Never walk barefoot. Never. My Dr. made me purchase some padded sandals on day 1. I brought my shoes to my 2nd visit and was told to get rid of the cheap ones... your foot and arch need support (ECCO, New Balance, Ryders, etc). Replace them anually and replece the orthotic inserts quarterly. Stretch before getting out of bed (mornings or night runs to the b-room, etc). Taping helped me a lot, too. For cardio exercise, I am using a stationary bike.

  • 2
    Hi @Kyle, it's good to see your suggestions on shoes for someone with plantar fasciitis. Can you elaborate more on what types of cardio workouts the asker can do given the condition?
    – user241
    Feb 1, 2012 at 20:40

Perhaps your plantar fasciitis is caused by over training. The suffix "-itis" means inflammation and inflammation is the result of too much stress. Large bouts of cardio may be the cause for your plantar fascitis. Our body is not designed to do cardio for hours on end, 5 days a week unless your an endurance athlete with genetic gifts.

With this in mind you may benefit from a period of rest to reduce inflammation in your feet and then begin a cardio routine that achieves a high VO2 (I.e 100-125% of your VO2 max) for short durations. Interval training such as this allows us to accomplish the same, if not greater fitness levels, while reducing our overuse of joints and muscles from tedious, submaximal exercise.


You can raise your heart rate lifting heavy weights. For most people, their bodies are heavy weights, so bar calisthenics could be a good option - it keeps you off your feet most of the time but really works the rest of your body. I know it's not what most people think of when they say cardio, but exercise works your heart, anything you do that takes effort will be good for you.

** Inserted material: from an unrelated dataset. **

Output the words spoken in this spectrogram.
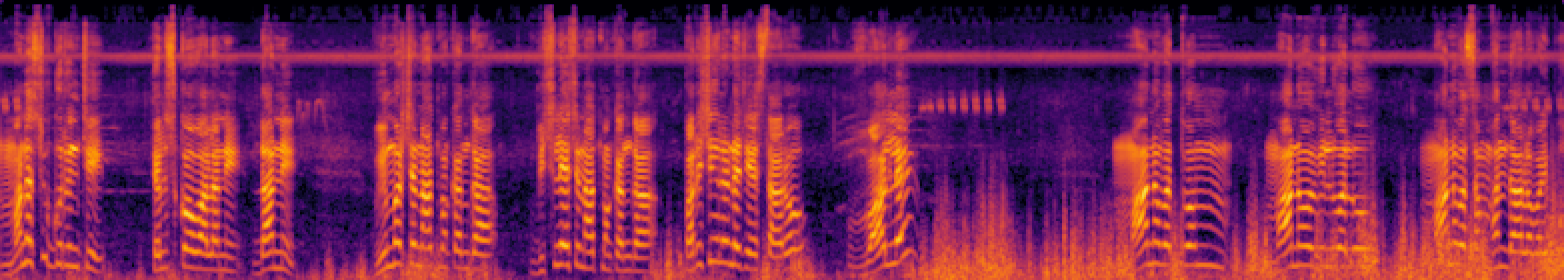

Not the answer you're looking for? Browse other questions tagged or ask your own question.